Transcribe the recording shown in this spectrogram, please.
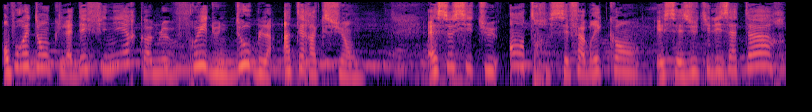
on pourrait donc la définir comme le fruit d'une double interaction. Elle se situe entre ses fabricants et ses utilisateurs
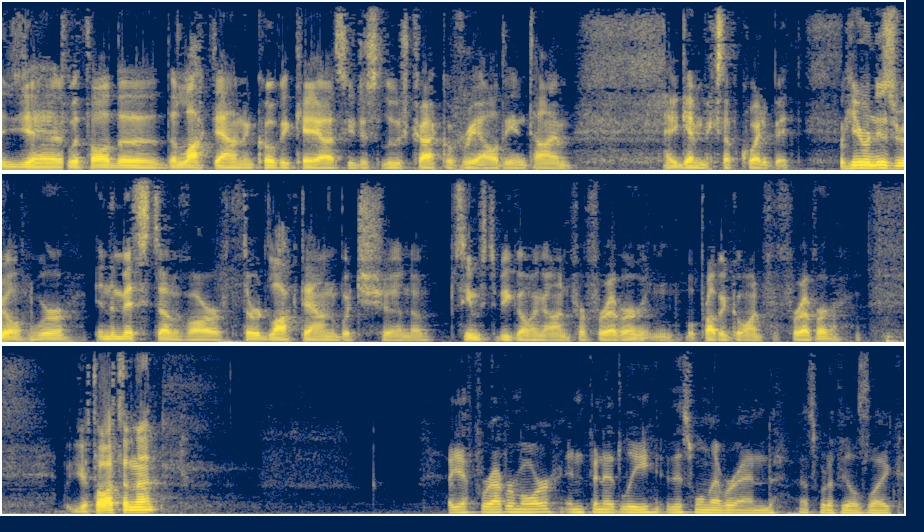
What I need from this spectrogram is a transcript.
Yeah, with all the, the lockdown and COVID chaos, you just lose track of reality and time. I get mixed up quite a bit. Here in Israel, we're in the midst of our third lockdown, which uh, no, seems to be going on for forever and will probably go on for forever. Your thoughts on that? Yeah, forevermore, infinitely. This will never end. That's what it feels like.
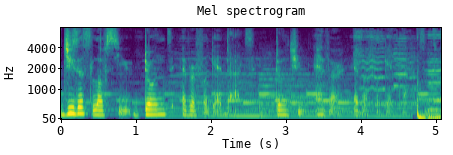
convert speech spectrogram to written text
Jesus loves you. Don't ever forget that. Don't you ever, ever forget that.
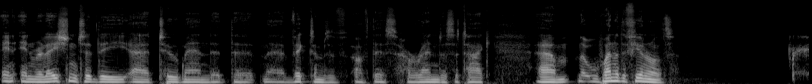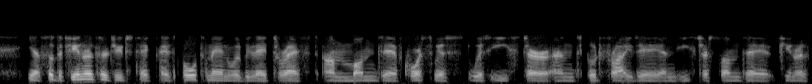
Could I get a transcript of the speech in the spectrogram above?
In in relation to the uh, two men, that the uh, victims of, of this horrendous attack, um, when are the funerals? Yeah, so the funerals are due to take place. Both men will be laid to rest on Monday, of course, with, with Easter and Good Friday and Easter Sunday. Funerals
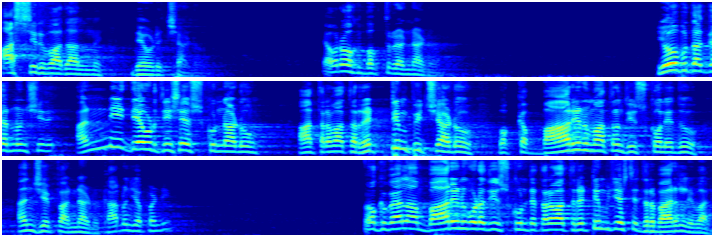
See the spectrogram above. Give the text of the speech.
ఆశీర్వాదాలని దేవుడిచ్చాడు. ఎవరో ఒక భక్తుడు అన్నాడు యోబు దగ్గర నుంచి అన్నీ దేవుడు తీసేసుకున్నాడు ఆ తర్వాత రెట్టింపు ఇచ్చాడు ఒక్క భార్యను మాత్రం తీసుకోలేదు అని చెప్పి అన్నాడు. కారణం చెప్పండి. ఒకవేళ ఆ భార్యను కూడా తీసుకుంటే తర్వాత రెట్టింపు చేస్తే ఇద్దరు భార్యలు ఇవ్వాలి.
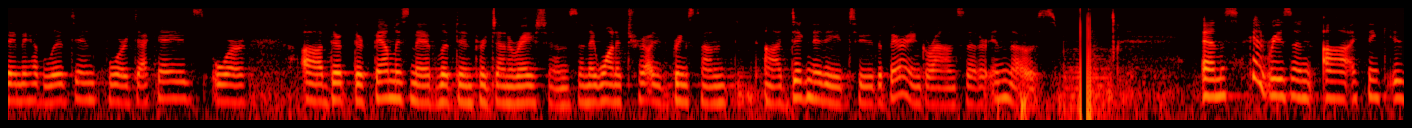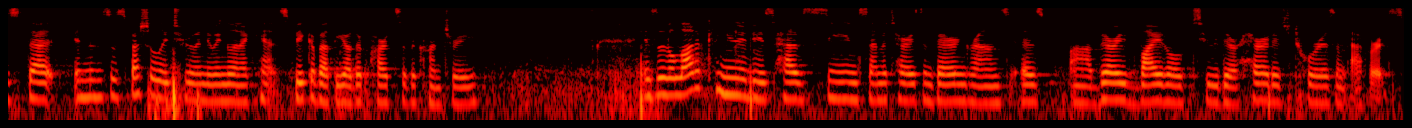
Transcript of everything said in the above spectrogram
they may have lived in for decades or uh, their, their, families may have lived in for generations, and they want to try to bring some uh, dignity to the burying grounds that are in those. And the second reason, uh, I think, is that, and this is especially true in New England, I can't speak about the other parts of the country, is that a lot of communities have seen cemeteries and burying grounds as uh, very vital to their heritage tourism efforts.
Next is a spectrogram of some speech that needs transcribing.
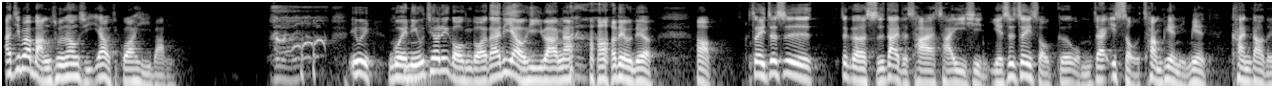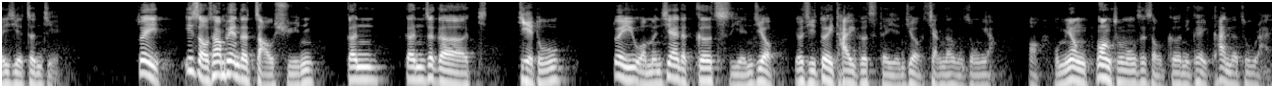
啊，即摆望春风是要一寡希望。因为月牛跳你广大，台，你有希望啊，对不对？好，所以这是这个时代的差差异性，也是这一首歌我们在一首唱片里面看到的一些症结。所以一首唱片的找寻跟跟这个解读，对于我们现在的歌词研究，尤其对台语歌词的研究，相当的重要哦。我们用《望春风》这首歌，你可以看得出来。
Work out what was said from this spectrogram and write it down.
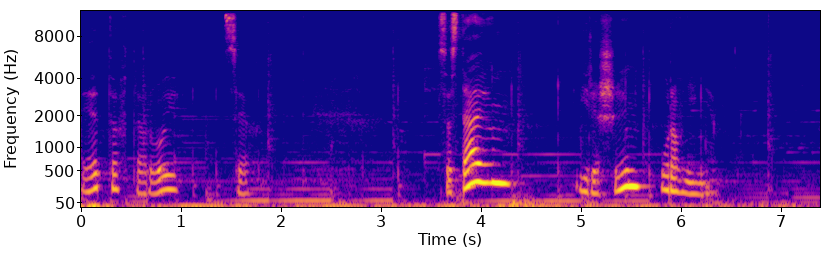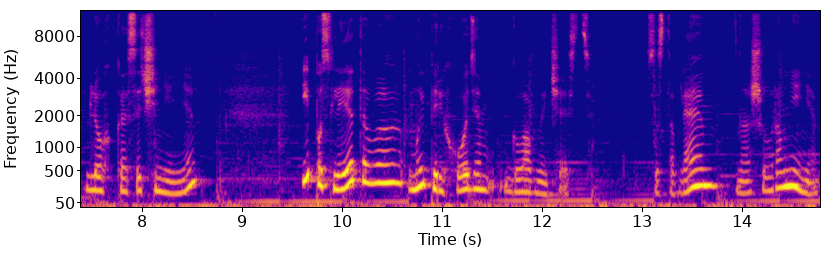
это второй цех. Составим и решим уравнение. Легкое сочинение. И после этого мы переходим к главной части. Составляем наше уравнение.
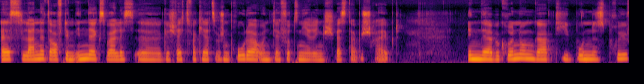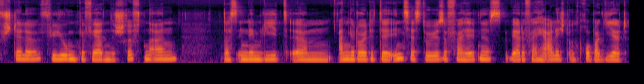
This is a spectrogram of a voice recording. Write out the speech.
Es landete auf dem Index, weil es äh, Geschlechtsverkehr zwischen Bruder und der 14-jährigen Schwester beschreibt. In der Begründung gab die Bundesprüfstelle für jugendgefährdende Schriften an, das in dem Lied ähm, angedeutete inzestuöse Verhältnis werde verherrlicht und propagiert.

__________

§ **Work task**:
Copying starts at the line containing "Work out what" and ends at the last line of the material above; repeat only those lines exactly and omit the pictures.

§ **Exercise response**:
Work out what was said from this spectrogram and write it down.
это второй цех. Составим и решим уравнение. Легкое сочинение. И после этого мы переходим к главной части. Составляем наше уравнение.
This is a spectrogram of a voice recording. Write out the speech.
Es landete auf dem Index, weil es äh, Geschlechtsverkehr zwischen Bruder und der 14-jährigen Schwester beschreibt. In der Begründung gab die Bundesprüfstelle für jugendgefährdende Schriften an, das in dem Lied ähm, angedeutete inzestuöse Verhältnis werde verherrlicht und propagiert.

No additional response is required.